Why FARE (Food Allergy Research & Education) thinks desensitization is a vital food allergy therapy on the path toward finding tolerance.
Parents of children with food allergies tell me their main focus for their child’s future is keeping their loved one safe and healthy. This brings up a thought-provoking question when it comes to where we are headed with research: do we seek to find a cure for food allergy or do we address the urgent need to have a treatment – something – that will protect the lives of individuals with food allergies?
In diseases such as cancer or cystic fibrosis, scientists have focused on finding treatments that will help those affected live longer, while science develops the understanding of the underlying problem – in order to find the cure. In contrast, the endpoint in food allergy research is more complex because there are multiple causes at play. Even among the strongest supporters of food allergy research, there are differences in what is viewed as a “cure.”
Therefore I think it’s worthwhile to define what we at FARE mean when we talk about a “cure.”
Desensitization, which may be achieved through oral immunotherapy (OIT), which is still in clinical trials, blunts an allergic response to protect an individual accidentally exposed to their allergen and thereby prevents a potentially life-threatening reaction. However, if the individual stops taking the therapy, the full allergic reaction returns.
Tolerance – or what researchers refer to as “sustained unresponsiveness” – means the individual is no longer allergic to the food and can freely incorporate it into their diet.
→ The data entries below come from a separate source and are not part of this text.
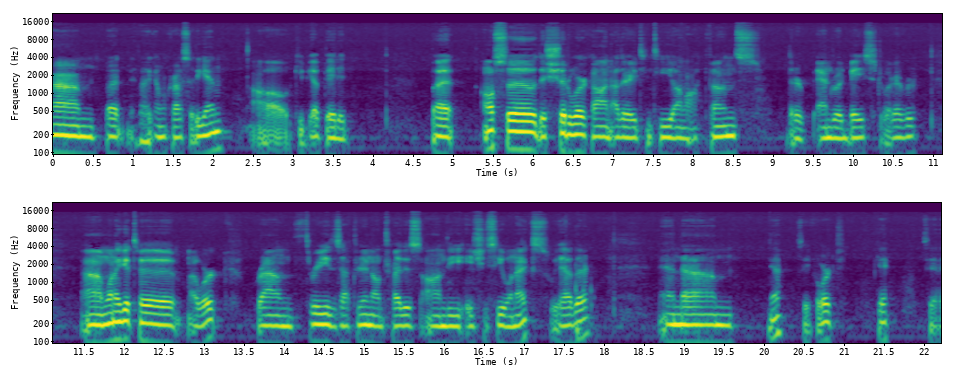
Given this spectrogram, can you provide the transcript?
Um, but if I come across it again, I'll keep you updated. But also, this should work on other AT&T unlocked phones that are Android based or whatever. Um, when I get to my work around 3 this afternoon. I'll try this on the HTC One X we have there. And um, yeah, see if it works. Okay, see ya.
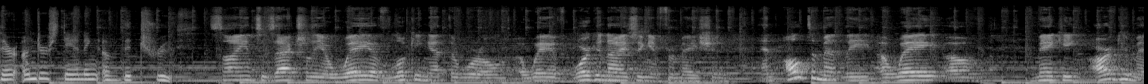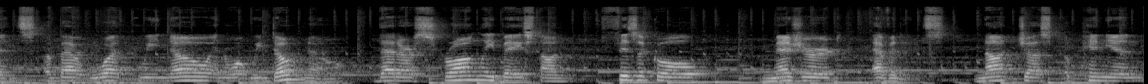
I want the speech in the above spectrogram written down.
their understanding of the truth. Science is actually a way of looking at the world, a way of organizing information, and ultimately a way of making arguments about what we know and what we don't know that are strongly based on physical, measured evidence, not just opinion,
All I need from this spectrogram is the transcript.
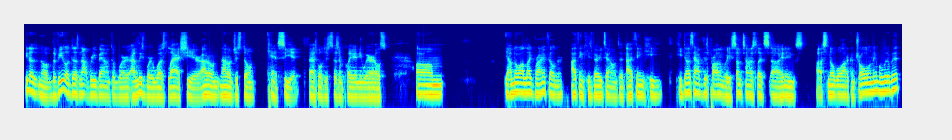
he doesn't know the velo does not rebound to where at least where it was last year. I don't I don't just don't can't see it. The Fastball just doesn't play anywhere else. Um yeah, I know I like Ryan Feltner. I think he's very talented. I think he he does have this problem where he sometimes lets uh, innings uh, snowball out of control on him a little bit.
With sustained unresponsiveness, for example, individuals could safely consume their allergen well after their treatment concluded, without ongoing treatment or maintenance doses.
With desensitization, you could gain peace of mind and a level of freedom from the threat of life-threatening reactions, but you likely will still carry epinephrine. With tolerance, you would be “cured.”
For many parents who have seen their child gasp for air in the midst of a terrifying anaphylactic reaction, a cure may be a long-term goal, but immediate protection is important, so desensitization is a significant option. Other parents, however, may feel this approach doesn’t go far enough because they want their child to be able to eat whatever they want, and to avoid any fear the food allergy could return.
Zeroing in on a single cure for food allergy has proven difficult since we still don’t understand the cause. Why can one child tolerate cooked egg with no problem while his friend can’t? Why do therapies currently being studied in clinical trials work for some but not others? Underlying some of the vexing issues about food allergies is the fact that reactions are highly variable, not just across the population, but even within a single person.
Families and individuals managing food allergies have clamored for a cure, and rightfully so. Too many lives have been lost to fatal food allergy reactions. But I feel it is vitally important to also give attention and investments to research that will provide protection from life-threatening reactions to the millions affected by food allergies.
Scientists are still gathering data to address fundamental questions about inducing tolerance to food. The pace of research has been frustratingly slow and we at FARE share this frustration. I would like to have a viable treatment tomorrow.
On the other hand, we cannot proffer things that are not proven, or more importantly, could be dangerous. That’s why we’re pulling out all the stops to accelerate research with initiatives such as the FARE Clinical Network and programs like the FARE Investigator in Food Allergy Awards. Fortunately, with generous community support, we have been able to provide resources for talented scientists who are newly dedicated to finding ways to protect food-allergic individuals.
I’m pleased to report that, for the first time, two companies working on therapies for food allergy are in Phase 3 (final) clinical trials. For some of you, that might beg the question of why we even need approval of the Food and Drug Administration. One of the main reasons is so that allergists across the country can offer consistent therapies – whether as OIT or the skin patch – to all patients with approved protocols and guidelines. These therapies would also be eligible for insurance coverage, which is a major problem with non-FDA approved approaches.
In January, I had the opportunity to offer comment at an FDA meeting of the Allergenic Products Advisory Committee, which was held to discuss safety and effectiveness data for food allergy immunotherapy products. I emphasized that although the reduced potential for an allergic reaction may not seem like a tremendous scientific advance, it could be the difference between life and death for many food-allergic individuals.
So for now, when we talk about therapeutic endpoints, we will focus on safe and effective treatments that desensitize rather than induce tolerance. We know these treatments will save lives now while we continue to build our understanding of food allergies to support further work for longer-term goals – such as a true cure. I feel this binary approach makes the most sense, and best serves the wishes of the allergic community.
Dr. Jim Baker is the CEO of Food Allergy Research & Education (FARE). For more information, visit Foodallergy.org.